The rest of the episode has the cast coming together to save JJ’s, the beloved diner where Leslie eats her gigantic piles of waffles. Most of this plot is just classic, goofy Parks fun as the gang stages a protest, while Andy infiltrates the building with a group of his child ninjas. None of this works out, though, and in fact the landlord refusing to renew JJ’s lease turns out to be the supervillainish Dennis Feinstein, the local fragrance mogul. The moment when Feinstein sprays everyone down with a repulsive wet dog smell perfume was pretty great, but ultimately this entire story is undercut by what comes at the end of the episode.

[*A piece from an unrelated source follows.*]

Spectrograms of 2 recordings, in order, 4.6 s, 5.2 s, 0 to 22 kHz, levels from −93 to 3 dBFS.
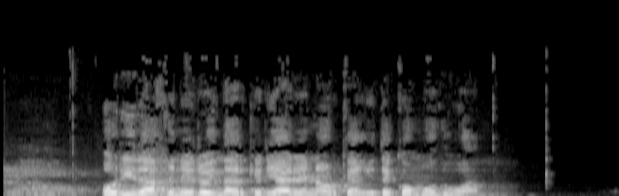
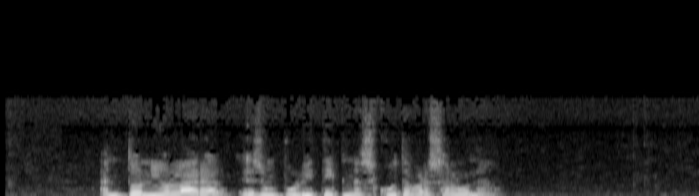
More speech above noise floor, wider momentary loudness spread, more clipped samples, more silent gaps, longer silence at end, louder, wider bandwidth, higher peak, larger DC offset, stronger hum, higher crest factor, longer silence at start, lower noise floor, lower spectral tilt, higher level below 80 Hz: first, 59 dB vs 48 dB; first, 18 LU vs 10 LU; neither; neither; second, 1 s vs 1.55 s; first, -16 LUFS vs -22 LUFS; first, 12.5 kHz vs 10.5 kHz; about the same, -2 dBFS vs -4 dBFS; neither; neither; about the same, 16 dB vs 18 dB; second, 0.05 s vs 0.75 s; first, -75 dBFS vs -68 dBFS; second, -4.5 dB/octave vs -8.5 dB/octave; second, -64 dBFS vs -58 dBFS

Now, I have nothing against Parks wanting to move past the whole Gryzzl-buys-all-of-Pawnee’s-land storyline. It never quite gelled with the show, and made this season a bit more convoluted than it needed to be. That said, the solution that Leslie and Ron come up with is a quick, instant fix for all of their problems. and as such feels both unrealistic and disappointing. This is a problem that we’ve been told is big, practically unsolvable, yet this pair does away with it in a matter of minutes. Remove this part from the episode and you have an excellent half hour of comedy, but instead we end with a shrug that dismisses so much of what’s come before. Parks usually comes through when it comes to serializing its big stories, and many of the show’s most exciting, or at least purely joyful, moments have come when it concludes long plot arcs. Instead, though, we have something rushed, and that very much goes against Parks’ process-oriented identity. Here we skip the process and jump to the end, which just isn’t fulfilling. Contrast this instant fix with the slow build of Tom’s relationship, and it’s easy to see why one part of the show is working while the other’s execution was terrible.
None of which is to say that either episode of Parks this week is bad. The show, however, has an incredibly high standard (just re-watch the second season and you’ll see what I mean), and as usual for this season, what’s put on air just feels sloppy. There are great moments, some fantastic running gags (Leslie and Ron’s high five/handshakes/pattings were phenomenal), and wonderful character work. The overall storyline, however, just wasn’t working, and that was a bit of a letdown. Then again, now that Gryzzl’s problem is mostly excised from the show, what we’ll be left with for the rest of the season is very much up in the air. Maybe the final half-season for Parks will feel more like the show of old—anything’s possible, and maybe we’ll even see some of the character’s children!
Nah, probably not that.